The Advent season is marked by the tension of joyous celebration that Jesus once came as a baby, and hopeful expectation for when he will come again as King. This tension weighs on us in our varying circumstances, bringing forth a myriad of emotions and expectations. Some enter Advent with joy, some with hope, and some with pain. This same range of emotion is woven throughout the songs and poems of the Psalms. The ancient writers were of the human variety: the joyous, expectant, and thankful. They were also the brokenhearted, bruised, and rejected. These complexities created something more than an endless string of jolly choruses of happy thoughts. The Psalms are the sincere cries and praises of God’s children.
We chose to work through the different genres of the Psalms for Advent because the songs and poems repeatedly point the reader to the hope of Emmanuel—God with us—despite the unique seasons of our lives. Today, we’ll meditate on a psalm of lament. If you’ve entered Advent in a period of deep fear or desperation, know that your expression of pain and sorrow is still praise. The psalmist implores us to find solace and comfort in the person of God by remembering his past faithfulness as we turn from ourselves and look toward him.
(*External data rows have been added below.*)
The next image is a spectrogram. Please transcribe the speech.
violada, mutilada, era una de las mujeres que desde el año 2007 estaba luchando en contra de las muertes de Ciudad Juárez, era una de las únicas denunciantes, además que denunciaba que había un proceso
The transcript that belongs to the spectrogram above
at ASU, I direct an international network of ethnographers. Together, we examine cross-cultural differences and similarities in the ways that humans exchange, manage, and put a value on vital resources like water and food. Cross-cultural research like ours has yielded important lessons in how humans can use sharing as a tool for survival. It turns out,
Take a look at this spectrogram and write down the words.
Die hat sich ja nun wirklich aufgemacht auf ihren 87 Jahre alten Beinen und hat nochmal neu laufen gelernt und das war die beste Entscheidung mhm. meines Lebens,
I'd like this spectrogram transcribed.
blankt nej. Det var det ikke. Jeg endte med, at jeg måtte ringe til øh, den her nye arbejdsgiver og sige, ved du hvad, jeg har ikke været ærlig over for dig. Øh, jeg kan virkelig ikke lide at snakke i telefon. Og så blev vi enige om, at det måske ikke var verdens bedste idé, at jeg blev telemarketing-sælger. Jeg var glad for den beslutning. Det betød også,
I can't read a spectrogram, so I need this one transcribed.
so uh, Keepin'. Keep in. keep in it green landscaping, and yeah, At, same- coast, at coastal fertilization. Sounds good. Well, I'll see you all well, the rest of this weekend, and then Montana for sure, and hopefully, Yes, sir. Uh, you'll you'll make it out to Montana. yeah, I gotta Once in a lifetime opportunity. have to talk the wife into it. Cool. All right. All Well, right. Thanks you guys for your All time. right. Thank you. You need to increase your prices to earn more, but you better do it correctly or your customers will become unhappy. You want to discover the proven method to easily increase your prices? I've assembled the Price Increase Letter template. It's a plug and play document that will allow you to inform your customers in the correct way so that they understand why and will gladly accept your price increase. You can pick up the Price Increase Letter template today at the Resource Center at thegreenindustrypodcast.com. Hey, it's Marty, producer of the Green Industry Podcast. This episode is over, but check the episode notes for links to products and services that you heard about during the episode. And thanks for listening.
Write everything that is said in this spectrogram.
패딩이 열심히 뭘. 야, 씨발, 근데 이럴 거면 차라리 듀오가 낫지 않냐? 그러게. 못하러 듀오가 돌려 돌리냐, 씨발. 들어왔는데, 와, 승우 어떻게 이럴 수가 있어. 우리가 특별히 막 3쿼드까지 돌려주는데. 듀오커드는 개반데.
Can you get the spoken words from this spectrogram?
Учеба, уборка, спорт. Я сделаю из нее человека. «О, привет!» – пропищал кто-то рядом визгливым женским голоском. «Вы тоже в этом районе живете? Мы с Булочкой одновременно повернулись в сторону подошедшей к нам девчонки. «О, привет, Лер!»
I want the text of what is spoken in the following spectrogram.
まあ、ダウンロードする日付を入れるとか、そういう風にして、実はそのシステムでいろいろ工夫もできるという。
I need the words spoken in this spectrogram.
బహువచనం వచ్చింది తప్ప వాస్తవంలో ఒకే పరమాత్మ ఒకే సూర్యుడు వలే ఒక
Sometimes it feels as though you can’t be too honest about grief or sorrow if you’re a Christian. Before you’ve even finished sharing about a trial or struggle, a well-intentioned friend reminds you to count it all joy and ushers you past honesty to forced happiness. There is a better way—a proper way—to walk through pain and suffering that is both honest in struggle and glorifying to God. Scripture shows us a way to lament for our good and his glory. This is what we see in Psalm 22.
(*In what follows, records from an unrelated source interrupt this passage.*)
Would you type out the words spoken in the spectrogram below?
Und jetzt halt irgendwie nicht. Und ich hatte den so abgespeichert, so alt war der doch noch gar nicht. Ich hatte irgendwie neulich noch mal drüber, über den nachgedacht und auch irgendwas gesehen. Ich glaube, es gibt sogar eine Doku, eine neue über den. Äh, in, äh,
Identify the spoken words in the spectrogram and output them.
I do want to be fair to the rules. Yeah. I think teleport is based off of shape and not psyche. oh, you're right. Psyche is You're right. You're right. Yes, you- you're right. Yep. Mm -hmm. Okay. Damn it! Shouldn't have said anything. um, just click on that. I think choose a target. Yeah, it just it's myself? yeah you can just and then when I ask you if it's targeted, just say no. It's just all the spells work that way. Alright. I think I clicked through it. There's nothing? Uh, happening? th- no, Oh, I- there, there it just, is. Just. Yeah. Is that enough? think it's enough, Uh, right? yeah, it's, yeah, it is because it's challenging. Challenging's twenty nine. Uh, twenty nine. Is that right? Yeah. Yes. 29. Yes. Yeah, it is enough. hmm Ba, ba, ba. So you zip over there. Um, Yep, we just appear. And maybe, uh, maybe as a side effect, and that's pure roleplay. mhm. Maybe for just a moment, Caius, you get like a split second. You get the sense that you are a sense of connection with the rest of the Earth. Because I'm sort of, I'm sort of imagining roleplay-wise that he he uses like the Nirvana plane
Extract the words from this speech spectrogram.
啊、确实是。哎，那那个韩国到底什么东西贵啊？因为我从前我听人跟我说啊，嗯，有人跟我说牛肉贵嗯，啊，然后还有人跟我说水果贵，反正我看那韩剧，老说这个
This psalm is attributed to David—the famous king of Israel who was known as “a man after God’s own heart” but also as a liar, adulterer, and, murderer. While God established David’s family as the royal dynasty which would rule forever through Christ, David’s life was also marked by pain, trial, and sorrow (I Chron. 17). In this psalm, David models how to lament in a way that is both sincere and glorifying to God. He is unashamedly honest and transparent about his circumstances, his feelings, and his questions. Yet after each cry of anguish, he immediately reminds himself of God’s unchanging, always faithful, and holy character. For every thought of man-centered hopelessness, David shares of God-centered hope. He repeatedly uses memories of God’s past faithfulness to guide his heart back to faith through prayer. This is how we ought to lament.
This excerpt is from a piece written for Deeply Rooted Magazine. You can see the full post here.